“The basic assumption in randomized trials is that the effect of treatment … is approximately constant across the group,” Wittes said.
But, she cautions, “you don’t want to stop and declare efficacy unless the results are so overwhelming … that you know that it is extremely unlikely that the rest of the data will change the trajectory so much that there’s no benefit.”
“In the case of these two vaccine studies, where everybody was already randomized and either got their vaccine or their placebo, the DMCs said they saw overwhelming efficacy, but they didn’t say stop the studies,” Wittes said. “They said to keep following these patients, so we know what’s going to happen in the long run.”

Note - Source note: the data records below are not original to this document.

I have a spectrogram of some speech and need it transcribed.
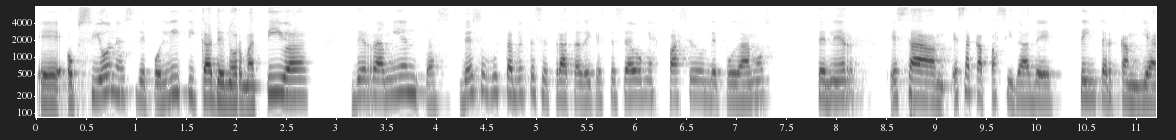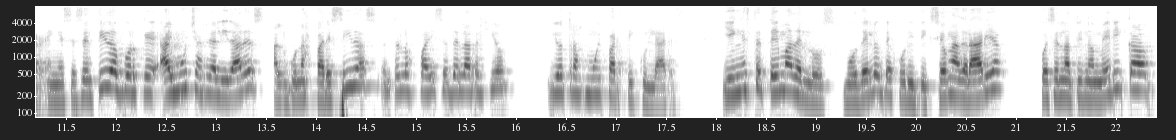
eh, opciones de política, de normativa, de herramientas. De eso justamente se trata, de que este sea un espacio donde podamos tener esa, esa capacidad de, de, intercambiar en ese sentido, porque hay muchas realidades, algunas parecidas entre los países de la región y otras muy particulares. Y en este tema de los modelos de jurisdicción agraria, pues en Latinoamérica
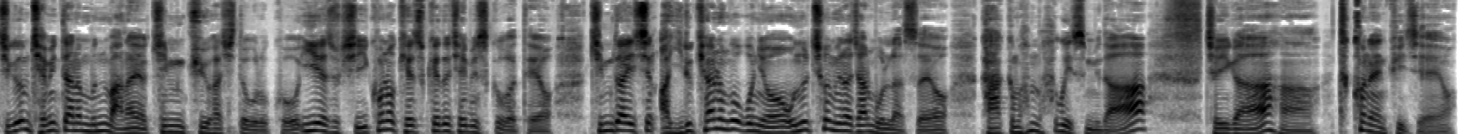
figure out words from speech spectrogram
지금 재밌다는 분 많아요. 김규하 씨도 그렇고. 이혜숙 씨, 이 코너 계속해도 재밌을 것 같아요. 김다희 씨는, 아, 이렇게 하는 거군요. 오늘 처음이라 잘 몰랐어요. 가끔 함, 하고 있습니다. 저희가, 아, 특허낸 퀴즈예요.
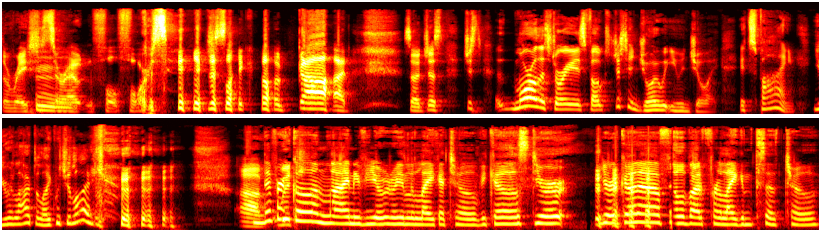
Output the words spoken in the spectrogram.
The racists mm. are out in full force. You're just like, oh god. So just, just moral of the story is, folks, just enjoy what you enjoy. It's fine. You're allowed to like what you like. um, Never which, go online if you really like a show because you're you're gonna feel bad for liking such show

While DMCs can recommend stopping a study if it’s deemed futile or has overwhelming efficacy, Wittes said it would be ridiculous to assume all population groups have the same degree of efficacy in any particular study. “We know that immune response is less robust in the elderly,” she said. “We may look at other age groups, racial and ethnic groups or gender. These are scientific questions that need to be thought through scientifically, and usually there’s not enough data in a trial to answer all the questions we would like to ask about the various subgroups.”
DMCs are charged with looking at interim trial data as opposed to sponsors and investigators, who run the risk of being influenced to make changes if they see data too early in the trial process, according to Wittes. “In order to keep the integrity of the trial, you need to make sure that people who are involved in the trial don’t know the results, so they feel comfortable and ethically responsible continuing the trial as it is.” But she said it was possible there could be several different outcomes from a single randomized clinical trial.
Most randomized trials include two primary goals, Wittes said, namely that researchers don’t falsely declare that a drug or treatment has a benefit or falsely declare the opposite. She said the consensus approach among researchers is to assume at the start of a trial that a placebo and an investigational product will have the same effect. Under a conventional, two-arm vaccine trial, researchers would declare the vaccine as the better option within a 2.5 percent probability.
Wittes explained that researchers need to adjust their analysis of any trial so that the probability of declaring a benefit from the drug being studied remains below that 2.5 percent probability.
“So we can ask questions but we need to specify which questions we are asking in a way that preserves the probability and which ones are really exploratory and don’t preserve the probability,” she says.